Much of the initial intrigue centred on the hosts. Ian Murray has presided over just three games and seven call-offs since being appointed manager in November, but he was able to conjure two consecutive victories ahead of the visit of Dunfermline. It was a quite a trick given that the club's return to the First Division had become an exercise in endurance – they are still without a home league win – but the true extent of the task facing him was identified yesterday.

Successes against Falkirk and Morton had pointed towards a growing resolve under Murray, but that was undermined after 50 seconds at the Bet Butler Stadium. Alex Whittle forced a low pass across goal and, after the ball skidded over Andy Graham's attempted clearance, Andy Barrowman turned a shot into the net. It was a moment of comedy, but no laughing matter for Dumbarton.

It proved a portent for a first half that was not shy on action, although there would be further moments that left the home side looking a tad sheepish. One of those also doubled as their best chance for an equaliser, Garry Fleming swivelling his hips to evade Callum Morris but losing his feet moments later as he prepared to shoot.

The temptation is to imagine that such misses will be felt more acutely by a team struggling at the wrong end of the table, but Dumbarton ploughed on manfully. Fleming had already muscled his way into the penalty area only to lift a tame shot into the arms of Paul Gallacher, while Jim Lister also had a shot at goal which clipped a post.

They refused to go away after the break either and it took an impertinent foul from Shaun Byrne in the final minutes to interrupt the home side's momentum. "I said to the players that if we are going to get beaten then I want to get beaten like that," Murray said. "I don't want people to come here thinking that they are just going to turn up and win the game, which is what was happening earlier in the season."

Dunfermline were not to enjoy that level of comfort, but their second consecutive league win was accompanied by a more assured performance, with Ryan Wallace and Byrne offering potent threats. The latter bent a shot towards the top corner after 12 minutes which Jamie Ewings clawed out from under his crossbar.

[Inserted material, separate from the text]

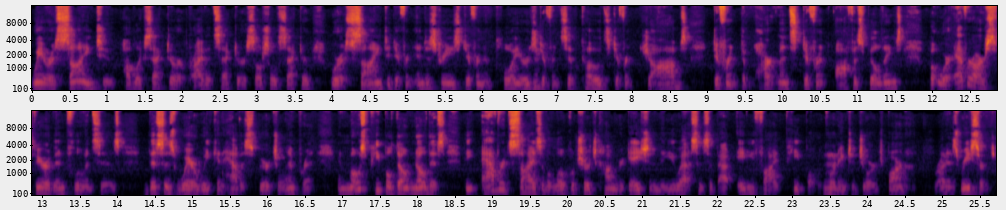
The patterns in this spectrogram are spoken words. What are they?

Barrowman spurned another chance midway through the second half when he pulled his shot past a post, but his side were still able to hit the target of returning to the top of the league. Staying there will be much harder.